So anyone visiting the ISH in Frankfurt today, which alongside being the "world's leading trade fair for the bathroom experience", and also focused on building, energy, air-conditioning technology, and renewable energies, will, having read his or her Burckhardt, not be at all surprised. Because the "institutions", as he would call them, of bathroom design and building technology have little in common with each other. In the bathroom, that purported interior world, the emphasis is on aesthetic refinement. Every millimeter and every detail is scrutinized, any every new surface seems to be immensely important. There are now aesthetically appealing products for installations inside the apartment and in office buildings, many of them meaningful, some of them even affordable.
Further back in the trade-fair halls, the products often look repulsively ugly. That could perhaps be explained by the fact that they get installed on roofs or in cellars where there is less call for design quality. Is that the message that resounds in the ISH's technology halls? Can design be an dispensable element in a society that, for whatever reasons, wishes in future to rely on renewable energies?

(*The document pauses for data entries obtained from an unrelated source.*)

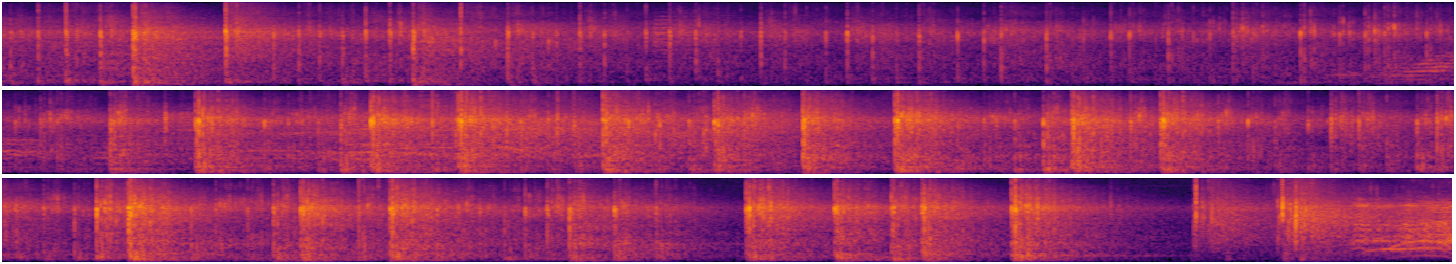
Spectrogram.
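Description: Metal-plated tap shoes striking a hard dance floor in an unaccompanied tap solo: soft, quick taps for the first several seconds, then louder, sharper strikes from about eight seconds in.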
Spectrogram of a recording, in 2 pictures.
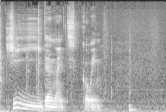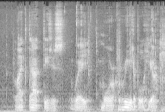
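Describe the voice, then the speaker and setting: The speech comes at a very slow pace, with audible room echo around it. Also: man. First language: Finnish. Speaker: university lecturer. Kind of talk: lecture. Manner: halting.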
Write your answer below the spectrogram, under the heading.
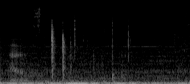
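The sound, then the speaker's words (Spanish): A twenty-sided die is rolled during a tabletop role-playing game, making a few quick, faint clicks and clatters against a low background rumble. “Tú tira el dado de 20, yo voy a tirar el dado de 20 por el emisario de la liga.”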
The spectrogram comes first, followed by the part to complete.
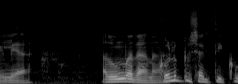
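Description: Speech only: a man talking, with a pause of under a second near the start.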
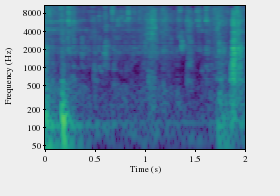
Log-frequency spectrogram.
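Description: A quiet pause in a man's talk: faint room tone, with the tail of a word at the start and his voice coming back in near the end.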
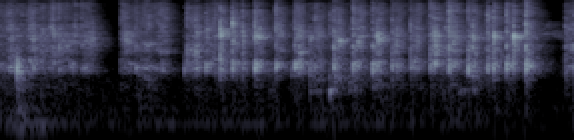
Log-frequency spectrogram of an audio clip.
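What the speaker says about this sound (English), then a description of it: "Now we're going to mix that up." A spoon beats mayonnaise, canned soup and butter in a bowl for a cabbage casserole, making quick repeated scraping clinks in an uneven rhythm, close and clear, with no talk.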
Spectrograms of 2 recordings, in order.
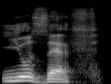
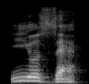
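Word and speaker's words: Yosef: Não, o nome dele é Iosef. Vamos pronunciar junto? Iosef. Porque não existe a letra J no hebraico.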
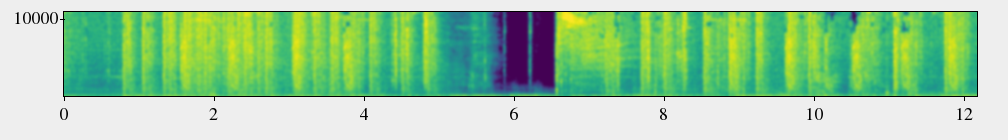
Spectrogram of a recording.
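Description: Rapid gunfire from a non-lethal gun in the video game Starfield, a dense fusillade of loud close shots and thuds running almost continuously, with one brief gap in the middle.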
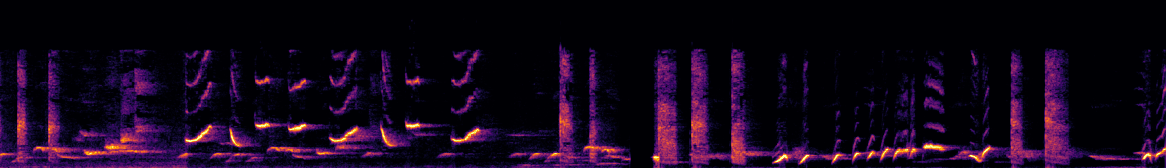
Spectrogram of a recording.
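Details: White-rumped shama in full song, used to prompt other shamas to sing along: rapid varied whistled notes and upslurs mixed with harsh buzzy clicks, a brief break near the middle, then a run of quick rising whistles.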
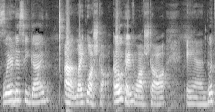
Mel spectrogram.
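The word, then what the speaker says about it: Ouachita: area, and they'll say, now how do you say the lake name? And he's like, Washita, the Washita Mountains, Lake Washita. But it doesn't have a W, so it's it's OU though.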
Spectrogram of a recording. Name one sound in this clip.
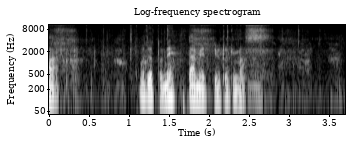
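Two dogs growl and grumble playfully up close.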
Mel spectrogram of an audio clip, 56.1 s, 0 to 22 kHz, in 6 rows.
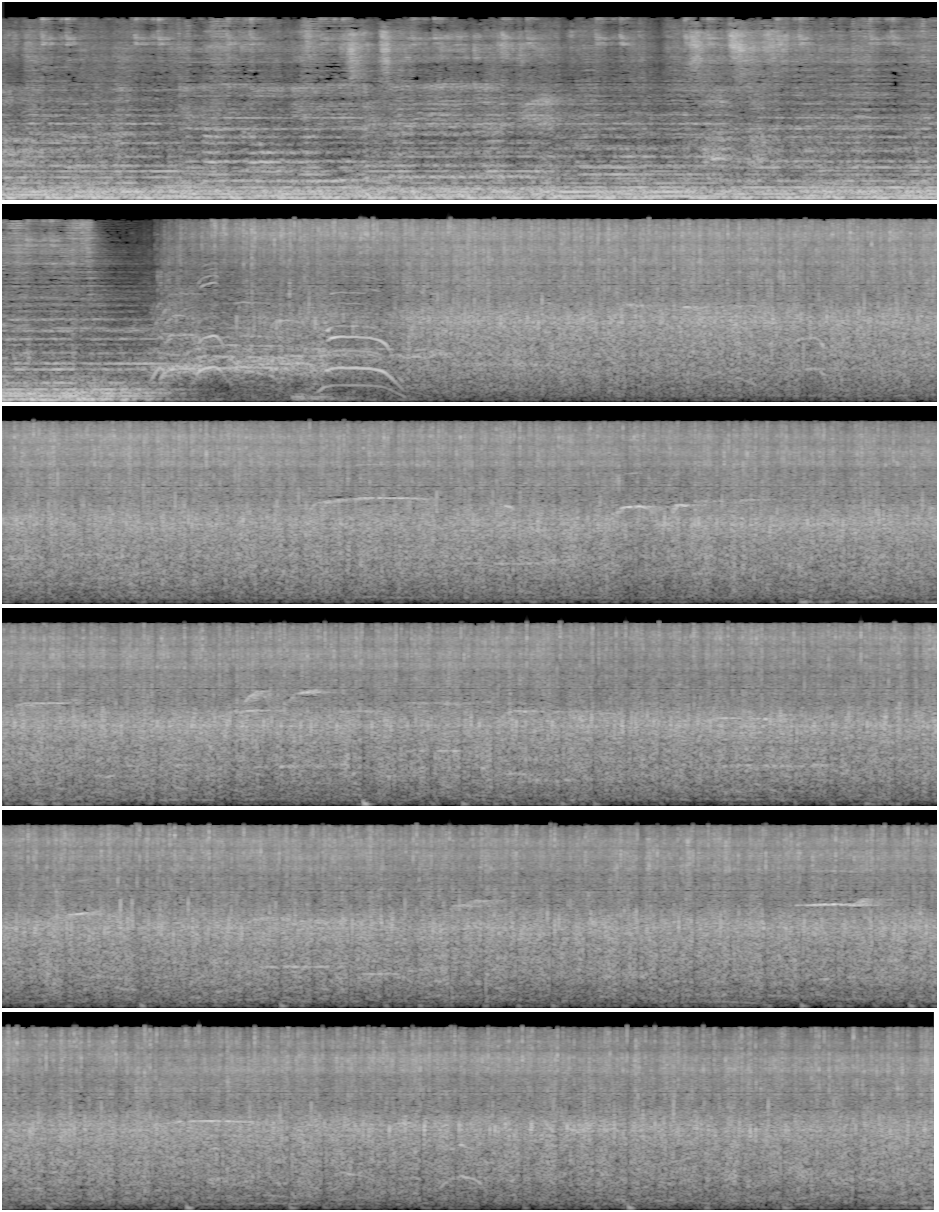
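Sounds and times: audience applauding: 0:00.0 - 0:56.0
cheering: 0:10.2 - 0:56.0.

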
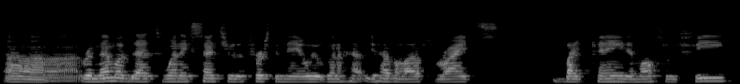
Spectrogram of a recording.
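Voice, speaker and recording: A man's voice: medium pitch, fairly even intonation, moderate pace, vocal fry, highs cut off. A man whose first language is Portuguese, speaking English casually as a web designer while walking a client through their website, repeating words and laughing at himself. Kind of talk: casual screen-recorded walkthrough.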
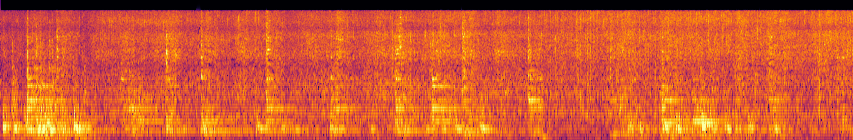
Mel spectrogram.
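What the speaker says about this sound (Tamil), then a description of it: "கத்திரிக்காய் வதங்கி பாருங்கள்." Eggplant sautéing in a pan for chutney gives a steady, close sizzle and frying crackle, with repeated scrapes and stirs of the spoon throughout and no talking.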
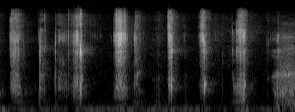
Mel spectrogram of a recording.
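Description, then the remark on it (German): A voice imitates the squelch of walking in shoes soaked with snow: about nine short, wet, crackly bursts in an uneven stepping rhythm, fairly loud, with no talking over them. “komische Geräusch halt die ganze Zeit beim Laufen.”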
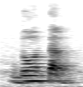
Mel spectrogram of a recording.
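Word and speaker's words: daughter: उच्चारण नहीं होता है, जैसे कि डॉटर, DAU आया, डॉटर, इसमें जी का उच्चारण नहीं किया।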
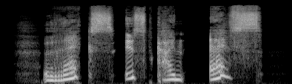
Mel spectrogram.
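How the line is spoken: Woman hissing. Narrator (German): zischt sie

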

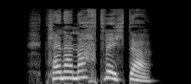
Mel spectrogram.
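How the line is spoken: Called out. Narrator (German): rief es

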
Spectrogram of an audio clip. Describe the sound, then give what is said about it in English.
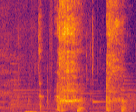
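Two harsh, close-up coughs a little under a second apart, each a raspy burst with some throat-clearing quality, heard alone without any talking. “When you cough, do you still have to call no COVID?”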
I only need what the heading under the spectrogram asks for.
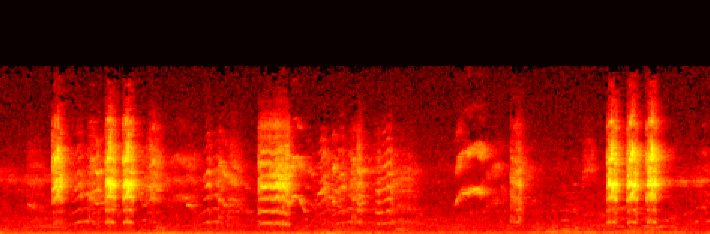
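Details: Red-collared lorikeet kept at a Florida safari park gives harsh, high screeching calls in quick clusters of two to three notes, with a buzzy rasp and short upslurred squeaks between, over a quiet low background.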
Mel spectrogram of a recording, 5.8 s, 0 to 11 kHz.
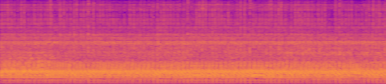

As long ago as 2008, renowned designers invited by iF Design, and they included Dieter Rams, Herbert H. Schultes and Franco Clivio, called on "the worlds of business and politics, and the general public, to include designers comprehensively in the design of important future technologies." As a chilling example, they cited the design of solar-cell roofs, for which no unique aesthetic quality has been developed that can compete with existing roof shapes and materials. If one considers the booths at the ISH, then no design progress has been made. Many manufacturers are trying their luck in the solar market and yet because they produce in relatively low unit numbers no standards have emerged that are based on high-quality design trends. One of the few companies in the sector that consistently prioritizes design is Systaic, but is has now filed for bankruptcy given an excessive debt load, and is in receivership. Thus, the well-designed solar roof which architects could use for any manner of buildings, remains a daring vision for the future. Even the façade made of vacuum tubes and semi-transparent CPC mirrors made by the Ritter group - it won the "powered by ISH" Design Plus prize - seems comparatively bulky close up.
If one takes a glance in the catalog of criteria of Deutsche Gesellschaft für Nachhaltiges Bauen (The German Sustainable Building Council), design does not crop up in certification of new buildings as a "networked" variable, but as one aspect among many: "Securing the design and urban-design quality in competition" is located somewhere between "bicycle comfort" and "art in the building", a nice to have. The age of sustainable design and renewable energies - as regards design, it has evidently not really started.